DNA isolation from tissue
To make 10mL of DNA extraction buffer mix:
1mL of 1M Tris pH 8
400uL of 0.5M EDTA
2mL of 2% SDS (Handle SDS powder in the fume hood or wear a face mask)
1ml of 2M NaCl
5.55mL of ultra filtered water
50uL Proteinase K (From a 20mg/mL stock)
Store buffer at room temperature for a short period.
Tris is used to maintain the pH. EDTA is a chelating agent that sequests Mg & Ca required for DNase activation. SDS has detergent properties that removes membrane lipids and denatures proteins including histones & DNases. NaCl (salt) helps DNA stick together. Proteinase K is a serine protease active in SDS and EDTA.
1. Incubate tissue in volume of 1:5 (tissue : extraction buffer) for 8 – 24 hours at 55°C (8 hours for soft tissue). To assist digestion, tissue may be mashed or cut into small pieces. May also pipette mix or lightly vortex periodically.
2. Spin sample at 14000rpm for 6 minutes at room temperature to pellet cellular debris.
3. Carefully ransfer supernatant (via pouring or pipetting) into a new sterile tube. (May keep debris pellet as a back up until finished process confirms DNA yield).
4. Add equal portion of isopropanol, mix and spin at 14000rpm for 20 minutes at 4°C to precipitate and pellet DNA.
5. Discard supernatant and add 100uL of 70% ethanol, mix and spin at 14000rpm for 6 minutes at 4°C to wash and re-pellet DNA.

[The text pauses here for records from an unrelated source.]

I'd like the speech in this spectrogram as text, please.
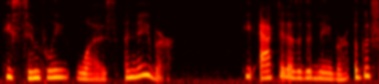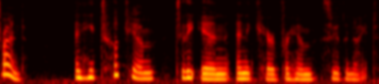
He simply was a neighbor. He acted as a good neighbor, a good friend. And he took him to the inn and he cared for him through the night.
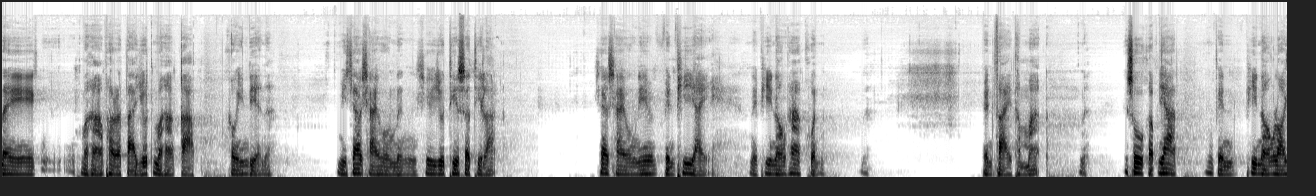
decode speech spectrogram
ในมหาภารตายุทธมหากราบของอินเดียนะมีเจ้าชายองค์หนึ่ง ชื่อยุทธิสติระ เจ้าชายองค์นี้เป็นพี่ใหญ่ ในพี่น้องห้าคน เป็นฝ่ายธรรมะสู้กับญาติเป็นพี่น้องร้อย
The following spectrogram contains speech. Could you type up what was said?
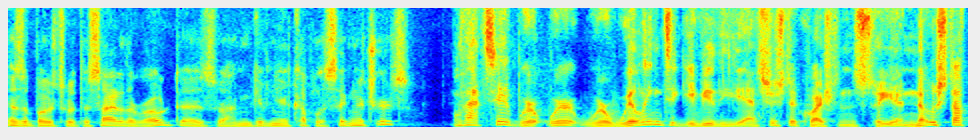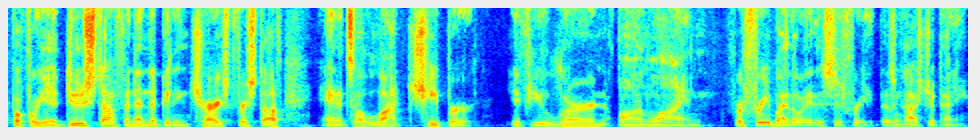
as opposed to at the side of the road, as I'm giving you a couple of signatures? Well, that's it. We're, we're, we're willing to give you the answers to questions so you know stuff before you do stuff and end up getting charged for stuff. And it's a lot cheaper if you learn online. For free, by the way. This is free. It doesn't cost you a penny.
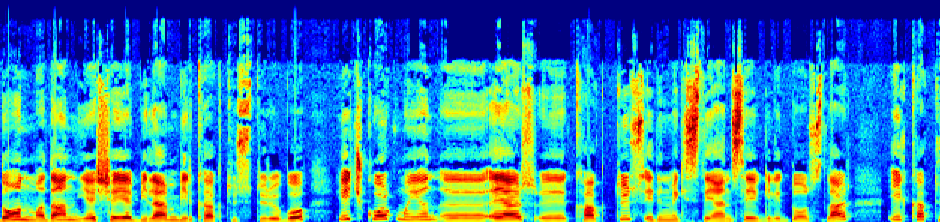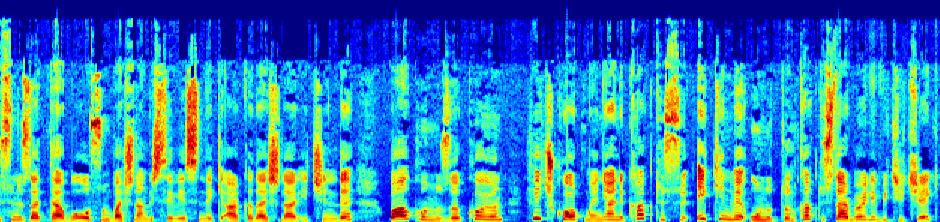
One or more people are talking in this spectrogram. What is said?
donmadan yaşayabilen bir kaktüs türü bu. Hiç korkmayın eğer kaktüs edinmek isteyen sevgili dostlar İlk kaktüsünüz hatta bu olsun başlangıç seviyesindeki arkadaşlar için de balkonunuza koyun. Hiç korkmayın. Yani kaktüsü ekin ve unutun. Kaktüsler böyle bir çiçek.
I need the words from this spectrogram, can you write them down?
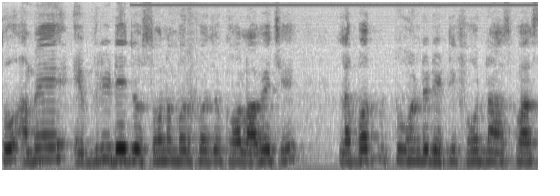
તો અમે એવરી ડે જો સો નંબર પર જો કોલ આવે છે લગભગ ટુ હંડ્રેડ એટી ફોરના આસપાસ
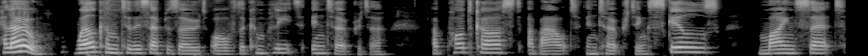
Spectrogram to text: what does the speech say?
Hello, welcome to this episode of The Complete Interpreter, a podcast about interpreting skills, mindset,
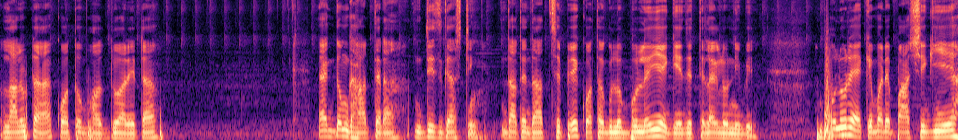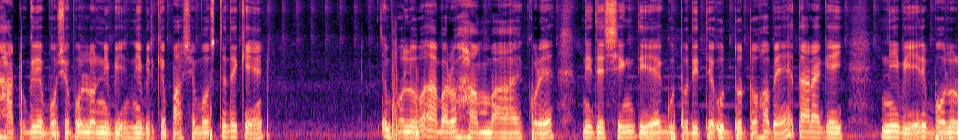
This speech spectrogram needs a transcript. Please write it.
লালুটা কত ভদ্র আর এটা। একদম ঘাড়তেরা ডিসগাস্টিং দাঁতে দাঁত চেপে কথাগুলো বলেই এগিয়ে যেতে লাগল নিবিড়। ভোলুর একেবারে পাশে গিয়ে হাঁটু গিয়ে বসে পড়ল নিবিড়। নিবিড়কে পাশে বসতে দেখে ভোলু আবারও হাম্বা করে নিজের শিং দিয়ে গুঁতো দিতে উদ্যত হবে। তার আগেই নিবিড় ভোলুর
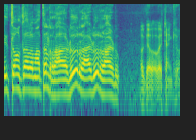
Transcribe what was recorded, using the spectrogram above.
ఐదు సంవత్సరాలు మాత్రం రాడు రాడు రాడు. ఓకే బాబాయ్ థ్యాంక్ యూ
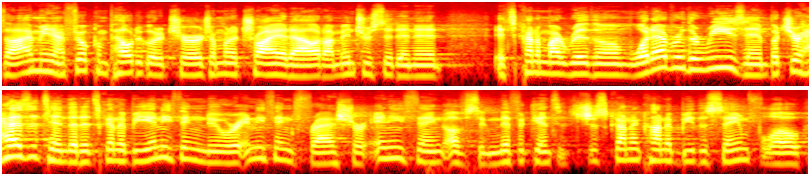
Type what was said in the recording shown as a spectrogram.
So, I mean, I feel compelled to go to church. I'm going to try it out. I'm interested in it. It's kind of my rhythm, whatever the reason, but you're hesitant that it's going to be anything new or anything fresh or anything of significance. It's just going to kind of be the same flow.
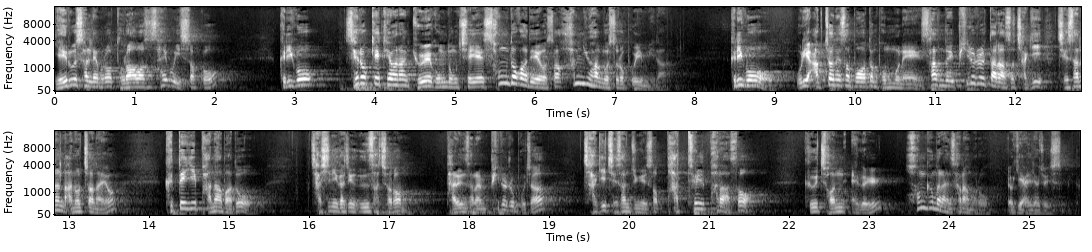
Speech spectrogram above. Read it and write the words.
예루살렘으로 돌아와서 살고 있었고 그리고 새롭게 태어난 교회 공동체의 성도가 되어서 합류한 것으로 보입니다. 그리고 우리 앞전에서 보았던 본문에 사람들의 필요를 따라서 자기 재산을 나눴잖아요. 그때 이 바나바도 자신이 가진 은사처럼 다른 사람의 필요를 보자 자기 재산 중에서 밭을 팔아서 그 전액을 헌금을 한 사람으로 여기 알려져 있습니다.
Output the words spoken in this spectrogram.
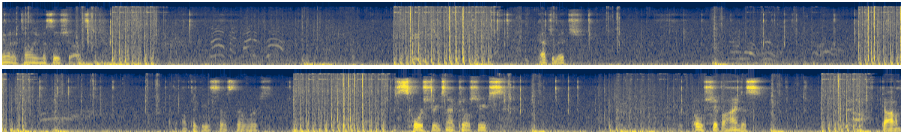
Damn it, I totally missed those shots. Gotcha, bitch. I don't think this stuff still works. Score streaks, not kill streaks. Oh shit, behind us. Got him.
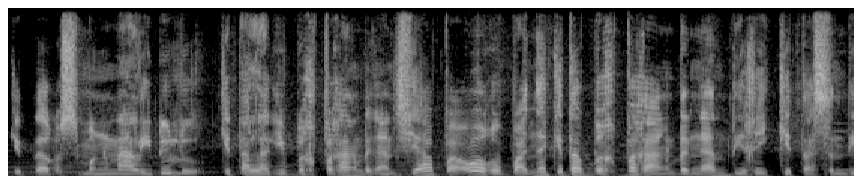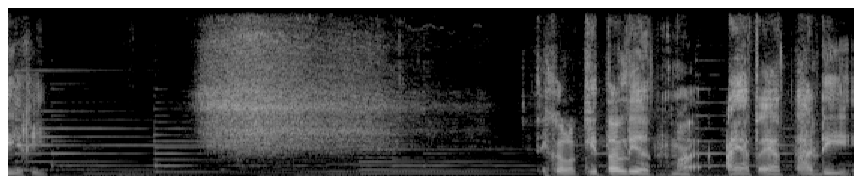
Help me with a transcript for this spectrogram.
Kita harus mengenali dulu, kita lagi berperang dengan siapa. Oh rupanya kita berperang dengan diri kita sendiri. Jadi kalau kita lihat ayat-ayat tadi,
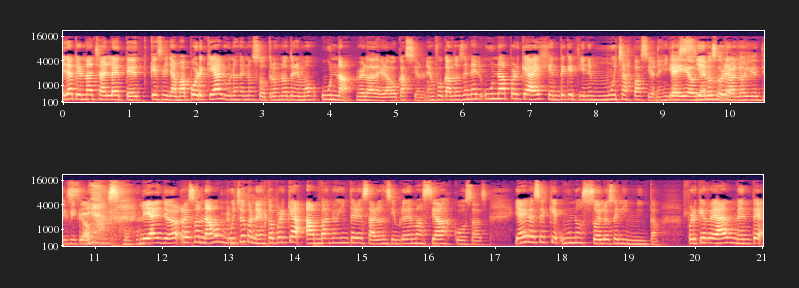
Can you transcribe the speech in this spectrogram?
Ella tiene una charla de TED que se llama ¿Por qué algunos de nosotros no tenemos una verdadera vocación? Enfocándose en el una porque hay gente que tiene muchas pasiones. Y, ahí es donde nosotros nos identificamos. Lía y yo resonamos mucho con esto porque a ambas nos interesaron siempre demasiadas cosas. Y hay veces que uno solo se limita. Porque realmente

6. Discard supernatant, air dry pellet and resuspend in 100uL of sterile / ultra filtered water. May use 10 minutes at 55°C with pipetting and light vortexing to assist resuspension. Store at -20°C to -80°C.
Storing in water rather than buffer is quicker, cheaper and ensures no interference from buffer in any future DNA analyses. Storing in buffer may assist DNA stability, however DNA in water is stable when frozen.
7. Analyse DNA concentration and dilute and aliquot if desired. A 260/280nm ratio of >1.8 suggests a quality sample with little contamination.
Concentration analysis can be quickly performed using a Nanodrop (from Thermo Fisher Scientific). A Nanodrop takes up very little bench space, requires little training and maintenance and requires no reagents.
For links to molarity and dilution calculators see online science tools